Here's a sticky wicket regarding virtual air rights - who's to say ads appearing in the virtual arena need to match ads appearing in reality?
Here's an example. Bing's augmented reality maps let you see the world as if you were walking through it, versus looking at a photo from above. Picture a bus stop where in the real world you see a poster with an ad for Coke, but in Bing's virtual version, the poster shows an ad for Pepsi.
Google filed for a patent along these lines in early 2010 that would allow it to sell ads in the Street View feature of Google Maps, potentially replacing signage that was originally photographed. And as most geeks feel the next step for AR is a wearable display (your smartphone as glasses, as seen here from company EON Reality), the importance of virtual real estate may quickly supplant actual signage for advertisers. This is especially true when virtual signage could be switched dynamically for individual eye traffic depending on a viewer's preferences.
'I like what Bing Maps has done, as it offers a glimpse into what virtual advertising may soon look like,' says Gabe Greenberg, director of social and emerging media at Microsoft. 'The industry might debate if consumers will want to be presented with ads in this format, but if the experience presents the ads in a way that makes sense for the augmented reality experience and the user's intention, this could be a powerful advertising tool for tomorrow's marketplace.'
Microsoft's Kinect technology is also a game-changer when it comes to how ads might get served in the virtual arena. In the future, consumers may enable data collection about their behavior on the couch. In this way, they could see ads in the real world (via their AR-enabled phones) that mirror their media preferences in the living room - sort of like a more targeted version of product placement. These preferences could inhabit shop windows, billboards or posters on bus stops.
Monetizing the Matrix
'We think virtual advertising is a fascinating topic and potentially poised for high growth,' says Anna Bager, vice president of the IAB Mobile Marketing Center of Excellence. 'And just as the IAB helped define the taxonomy of web advertising via banners, we will be ready to work with industry leaders to provide a value-added vision for the virtual future. While this is an exciting new advertising medium for brands, consumers will only want messages on an opt-in basis.'
Bager raises a significant point - VARs will also apply to individuals. Etiquette around privacy will evolve, so consumers will dictate if or when their data can be shared. Consumer actions in real time (aided by facial recognition tech like Viewdle) may become the stuff of Facebook Sponsored Stories 2.0. And right now, people can't opt out of Sponsored Stories. This logic muddies privacy issues as well as the question of where Facebook should be able to monetize. If Coke makes money when someone scans me in real time via augmented reality, should I get a cut? The answer will likely be yes, but Facebook might only reward me with virtual currency rather than real money.
Once these issues are sorted out, there will be multiple benefits to AR-enhanced image recognition.

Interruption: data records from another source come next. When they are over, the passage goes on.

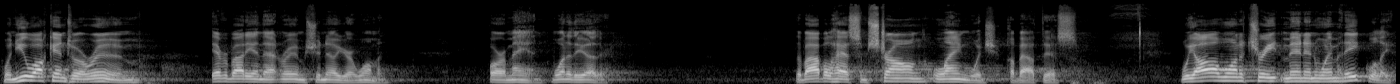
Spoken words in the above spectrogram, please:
When you walk into a room, everybody in that room should know you're a woman or a man, one or the other. The Bible has some strong language about this. We all want to treat men and women equally.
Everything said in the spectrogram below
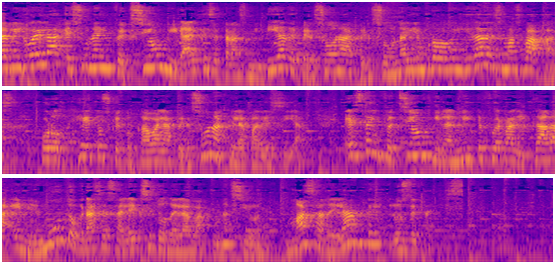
La viruela es una infección viral que se transmitía de persona a persona y en probabilidades más bajas por objetos que tocaba la persona que la padecía. Esta infección finalmente fue erradicada en el mundo gracias al éxito de la vacunación. Más adelante, los detalles.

Here are a few:
- At a business conference, you'll scan the room to recognize people you want to meet.
- At a club, you'll scan the room to see who you might want to date. And forget sending them a drink - 'bump' them some FarmVille cash via your NFC-enabled mobile to make a first impression.

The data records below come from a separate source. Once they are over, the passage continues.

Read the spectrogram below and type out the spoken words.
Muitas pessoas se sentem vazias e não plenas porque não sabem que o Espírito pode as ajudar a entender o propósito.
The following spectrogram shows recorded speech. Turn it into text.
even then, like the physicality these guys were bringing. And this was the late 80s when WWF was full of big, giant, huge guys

- At the supermarket, you'll scan shelves, to only see products that match your preferences - e.g. if your child has a peanut allergy, breakfast cereals you need to avoid will literally disappear.

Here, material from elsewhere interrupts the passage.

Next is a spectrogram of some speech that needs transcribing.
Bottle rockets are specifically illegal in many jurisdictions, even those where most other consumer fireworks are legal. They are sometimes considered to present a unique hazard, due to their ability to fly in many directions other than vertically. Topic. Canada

- At a retail store, brands will modify end caps and shelf talkers to adapt to your preferences.
Advertisers have put messages in our field of vision for decades. The paradigm of virtual air rights simply extends that practice via augmented reality. The life-as-product-placement model means ads will evolve to become content we choose to experience on our own terms. What's still to be worked out is who gets the rights to what.
Disclosure: Microsoft is a client of the author's company.
Written for Mashable
Author: John Havens / Posted: 07-06-2011